With its wonderful food markets, pedestrian-friendly streets, superlative gardens and ambitious zero-waste strategy, it’s no wonder Ljubljana was named the European Green Capital for 2016. When I first visited the Slovenian capital last year, I was blown away by its gloriously accessible historic centre, delicious fresh food and extremely drinkable wines. Why Ljubljana – and wider Slovenia, for that matter – isn’t more well-known on the tourist trail, I don’t know, but as the city celebrates its eco-achievements with a packed calendar of themed tours and events, there’s no better time to visit. Here’s five ways to support the city’s green movement on your trip.
Whether you’re self-catering or just fancy a snack, head to Ljubljana’s Central Market, which consists of an open-air market located in the Vodnikov trg and Pogačarnev trg squares, a covered market situated in between the two squares, and a series of small food shops along the Ljubljanica River. It’s open every day except Sunday, but swing by on Saturday morning for the biggest range of fresh produce, from seasonal berries to homemade pumpkin oil, freshly-baked breads to dry-cured meats. Each Wednesday, the Pogačarjev trg square hosts an organic market where you can buy straight from Slovenian farmers.
Ljubljana is also home to several good vintage fashion stores; I had a good rifle through the racks at Divas Preloved and Moje Tvoje (What’s Mine is Yours). There’s also a good flea market that runs along the river embankment between Triple Bridge and Cobblers’ on the Old Town side on Sunday mornings.
From modern interpretations of traditional Slovenian comfort food to inventive new dishes highlighting fresh local produce (including seafood from Slovenia’s Mediterranean coastline), there is some great eating to be had in Ljubljana. On Fridays from mid-March to October, Ljubljana’s Central Market hosts the Open Kitchen food market, offering the perfect opportunity to you taste fresh local produce dished up by Slovenian chefs.

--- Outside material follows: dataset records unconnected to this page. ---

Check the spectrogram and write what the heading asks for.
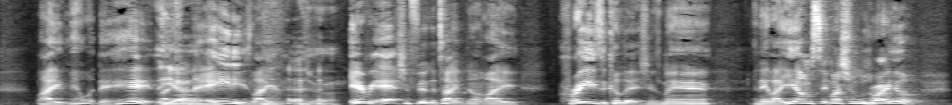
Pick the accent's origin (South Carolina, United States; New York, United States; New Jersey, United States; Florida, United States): Florida, United States; Jacksonville; like they just loved the fact that I'm from Jacksonville. You know what I'm saying? Like that's my backyard.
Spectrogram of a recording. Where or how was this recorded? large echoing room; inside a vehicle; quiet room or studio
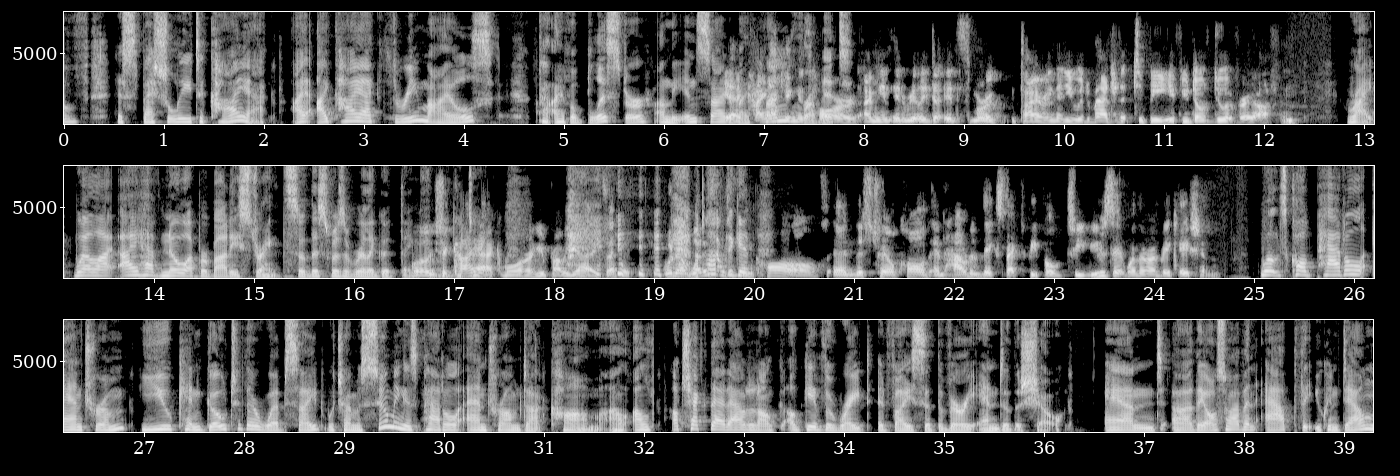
quiet room or studio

The city has no lack of cute cafes (I had a lovely fairtrade latte at Čokl while I waited for the funicular to Ljubljana Castle) and good restaurants, either. Don’t miss newcomer Organic Garden, a street food-style cafe specialising in fresh produce from a nearby farm; try the black wild salmon burger. To discover more great eating and drinking haunts, consider taking a food or craft beer tour with Ljubljananjam.
Earlier this year, Ljubljana’s Hotel Park became the first Slovenian hotel to be awarded a Travelife Gold certificate for environmental friendliness. Conveniently located between Ljubljana’s train station and the city centre, the hotel is strongly committed to recycling and even has its own beehive; other eco-incentives include discounts for guests who arrive by train or drive a smartcar. Better yet, a superior double (the best room type) will only set you back €92 per night, including breakfast.
In June, the city’s quirky Hostel Celica – housed in a former military prison – became the world’s first eco-certified hostel, and by the end of the year, Ljubljana’s sustainable tourism offerings are set to include an additional six internationally eco-certified accommodation establishments.
Thanks to the removal of vehicles from its historic centre almost a decade ago, tiny Ljubljana is easy to explore on foot. If you’re pressed for time or simply keen to explore further afield, consider renting a bicycle. Thanks to the city’s BicikeLJ bike-share scheme, there are 360 bicycles at 32 stations to choose from, and the first hour of rental is free. You’ll just need to register online, which costs €1/week or €3 for a whole year. Less mobile visitors can hail a Kavalir, complimentary electric carts that ply Ljubljana’s pedestrian zones every day from 8am to 8pm, while road-trippers can now take advantage of Avant2Go a new electric car-sharing scheme introduced in July this year.
Almost 50 per cent of Ljubljana’s city area is covered by native forests. In between, there are plenty of pretty parks. In celebration of its Green Capital status, the tourist board is hosting a series of twelve green, sustainability-themed tours of Ljubljana (a new one launches each month) that meander through the city’s various green spaces. If you’re keen to go for a run (or a ride), hit The Path of Remembrance and Comradeship. Also known as The Green Ring, this 35km recreational path that runs along the course of the barbed-wire fence which surrounded Ljubljana during the Second World War is popular with both walkers and cyclists.